NOON: So, I wanna ask this from Ramchandra because he’s been here for 30 years I think, so after being here for 30 years this has become home to him, it’s 30 years of seeing how Abu Dhabi has changed, seeing all the things, does he feel like he’s going to miss it? Is there any sadness associated with this leave?
VIPRUTA: They also feel Abu Dhabi is their home country only because they got that warmth and support, friends everything from Abu Dhabi. So this is also like their second home, so they will definitely being here. Because they have started their business and all, they have started their business and all, they have good friends, they are like their family. So they will definitely miss this.
[FRYING PAN ADVENTURES MID-ROLL]
NOON: Before I left the fishermen, they wanted to show me one more thing.
We're now going across to another one of the boats.
VIPRUTA: They're celebrating Lord Ram's birthday, R-A-M, Ram's birthday, it's called Ram Nomi.
NOON: So these men are all sitting on the ground, cross legged, some have guitars, drums, tambourines, one stands at the mic leading the prayer songs. Some have their eyes closed, others are staring at me and my audio recording equipment intently. And there’s a rhythmic beat to it all - the drumming, the praise, the clapping, and the boats moving up and down to the waves, so beautiful.
VIPRUTA: Because the moon waxes and wanes, right? So on the ninth day when the moon is in this - that day we celebrate this. It's called Ram Nomi.
NOON: A spring Hindu festival that celebrates the birthday of a god called Lord Rama by engaging in a celebratory praise of his virtues.
VIPRUTA: They offer fruits, flowers, and they decorate it with fresh flowers and they a lamp with ghee and they sing this type of bhajan and kirtans for Lord Ram.
NOON: Effective May 1st 2019, the Gujarati fishermen packed up their few belongings accumulated over the last few decades - photos, clothes - and with their dhows still anchored at the Mina Sea Port in Abu Dhabi - made their final trip back home to Gujarat. What happens next to Ramchandra and his crew is uncertain. They give me vague answers - maybe they’ll start fishing again in India, maybe they’ll start a small business back home. But they always come back to this similar response - this was God’s will, and we’ll be alright.
HEBAH: This episode was produced by Noon Salih, with editorial support from Alex Atack, Dana Ballout, and myself, Hebah Fisher. Sound design by Mohamed Khreizat. Bella Ibrahim is our marketing manager. Fact checking by Zeina Dowidar.
Special thanks to Vipruta Vagadiya, Ramchundra Tendel and his crew, and Fatma Al Sayegh. Also big thank you to our new Patrons supporting us on Patreon: Farah, Hala, Sara, Lyth, Sage, Albert, and Mohamed. You are making the production of these stories possible. Thank you.
Next time on Kerning Cultures, we have a story about a Uyghur linguist in Istanbul trying to preserve his language, when much of his culture is being destroyed by the Chinese state.
That’s in two weeks.

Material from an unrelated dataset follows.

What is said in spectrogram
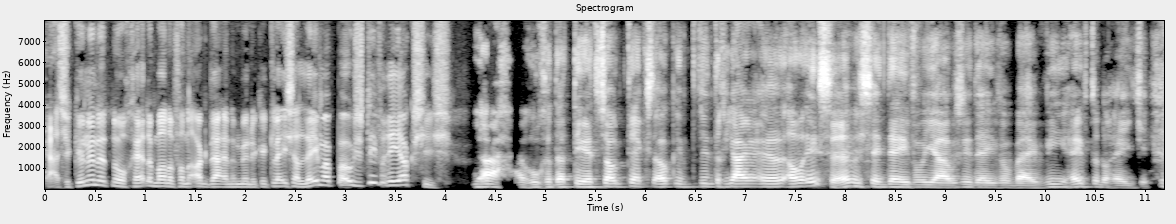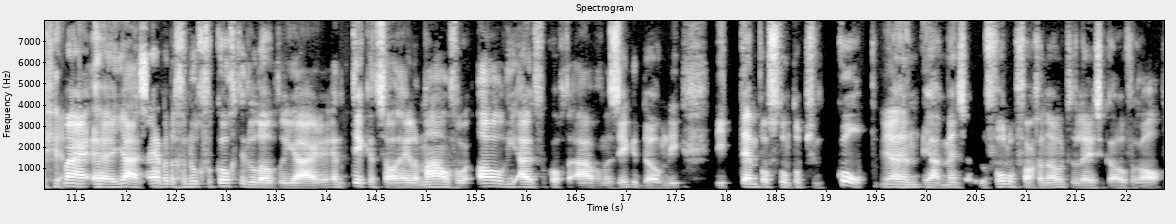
Ja, ze kunnen het nog, hè, de mannen van de Akda en de Munnik. Ik lees alleen maar positieve reacties. Ja, hoe gedateerd zo'n tekst ook in 20 jaar uh, al is. Hè? Een CD voor jou, een CD voor mij. Wie heeft er nog eentje? Ja. Maar uh, ja, ze hebben er genoeg verkocht in de loop der jaren. En tickets al helemaal voor al die uitverkochte avonden Ziggo Dome. Die, die tempel stond op zijn kop. Ja. En ja, mensen hebben er volop van genoten, lees ik overal.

Thanks for listening, until next time.
HOW TO SUPPORT KERNING CULTURES
Interested in hearing more stories like this one? Support our work by becoming a patron for as little as $5 a month on Patreon (yes, perks included).